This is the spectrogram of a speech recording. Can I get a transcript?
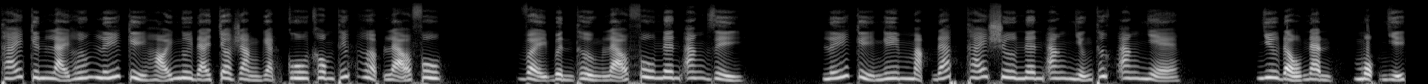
Thái Kinh lại hướng Lý Kỳ hỏi ngươi đã cho rằng gạch cua không thích hợp lão phu. Vậy bình thường lão phu nên ăn gì? Lý Kỳ nghiêm mặt đáp thái sư nên ăn những thức ăn nhẹ, như đậu nành, mộc nhĩ,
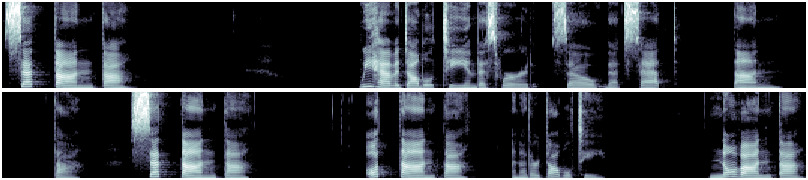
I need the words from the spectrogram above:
settanta. We have a double T in this word, so that's set settanta, settanta, ottanta, another double T, novanta,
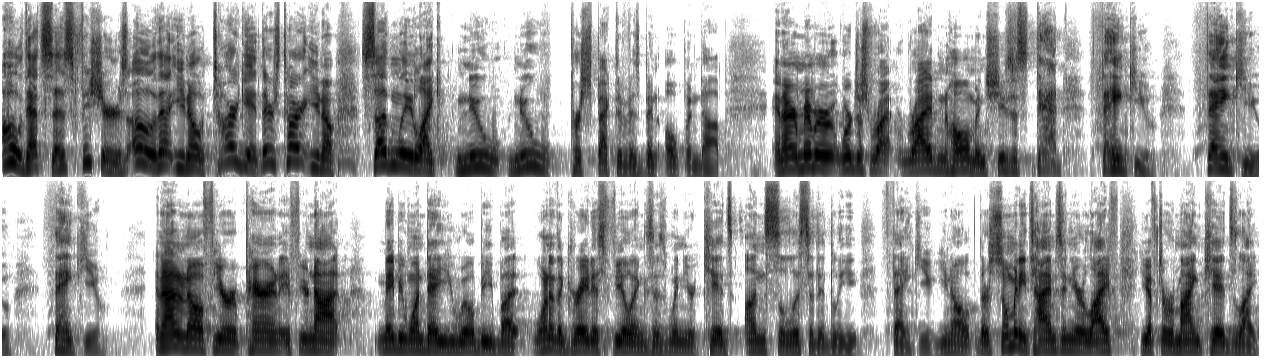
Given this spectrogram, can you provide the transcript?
Oh, that says Fishers. Oh, that, you know, Target. There's Target. You know, suddenly like new, new perspective has been opened up. And I remember we're just ri- riding home, and she's just, Dad, thank you, thank you, thank you. And I don't know if you're a parent, if you're not, maybe one day you will be, but one of the greatest feelings is when your kids unsolicitedly thank you. You know, there's so many times in your life you have to remind kids, like,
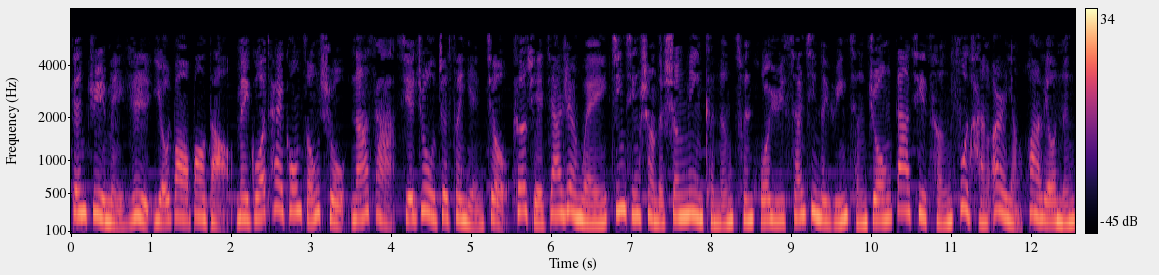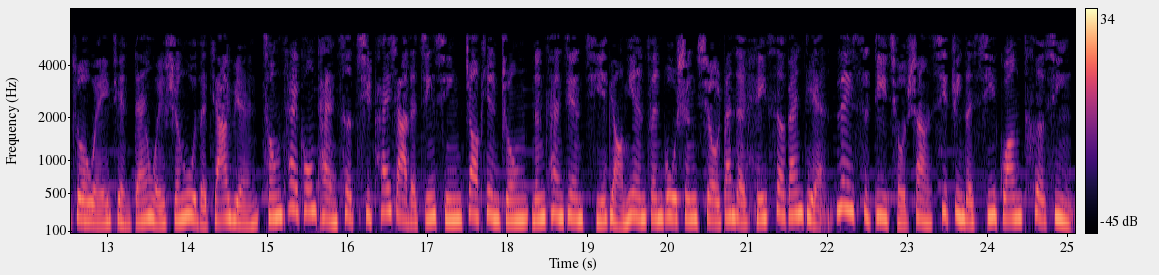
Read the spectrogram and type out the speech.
根据《每日邮报》报道，美国太空总署 NASA 协助这份研究。科学家认为，金星上的生命可能存活于酸性的云层中，大气层富含二氧化硫，能作为简单微生物的家园。从太空探测器拍下的金星照片中，能看见其表面分布生锈般的黑色斑点，类似地球上细菌的吸光特性。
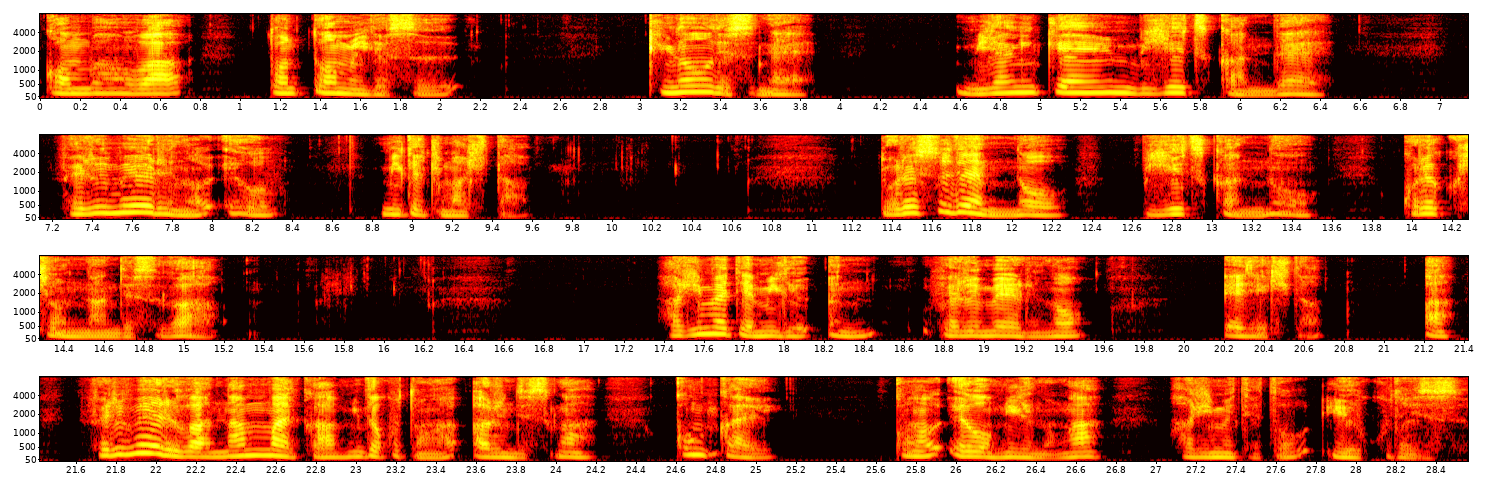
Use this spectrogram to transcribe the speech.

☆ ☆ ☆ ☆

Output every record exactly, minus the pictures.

This is the spectrogram of a speech recording. Can I get a transcript?
Thái Kinh lại hướng Lý Kỳ hỏi ngươi đã cho rằng gạch cua không thích hợp lão phu. Vậy bình thường lão phu nên ăn gì? Lý Kỳ nghiêm mặt đáp thái sư nên ăn những thức ăn nhẹ, như đậu nành, mộc nhĩ,
I need the words from the spectrogram above:
settanta. We have a double T in this word, so that's set settanta, settanta, ottanta, another double T, novanta,
Given this spectrogram, can you provide the transcript?
Oh, that says Fishers. Oh, that, you know, Target. There's Target. You know, suddenly like new, new perspective has been opened up. And I remember we're just ri- riding home, and she's just, Dad, thank you, thank you, thank you. And I don't know if you're a parent, if you're not, maybe one day you will be, but one of the greatest feelings is when your kids unsolicitedly thank you. You know, there's so many times in your life you have to remind kids, like,
Read the spectrogram and type out the speech.
根据《每日邮报》报道，美国太空总署 NASA 协助这份研究。科学家认为，金星上的生命可能存活于酸性的云层中，大气层富含二氧化硫，能作为简单微生物的家园。从太空探测器拍下的金星照片中，能看见其表面分布生锈般的黑色斑点，类似地球上细菌的吸光特性。
Use this spectrogram to transcribe the speech.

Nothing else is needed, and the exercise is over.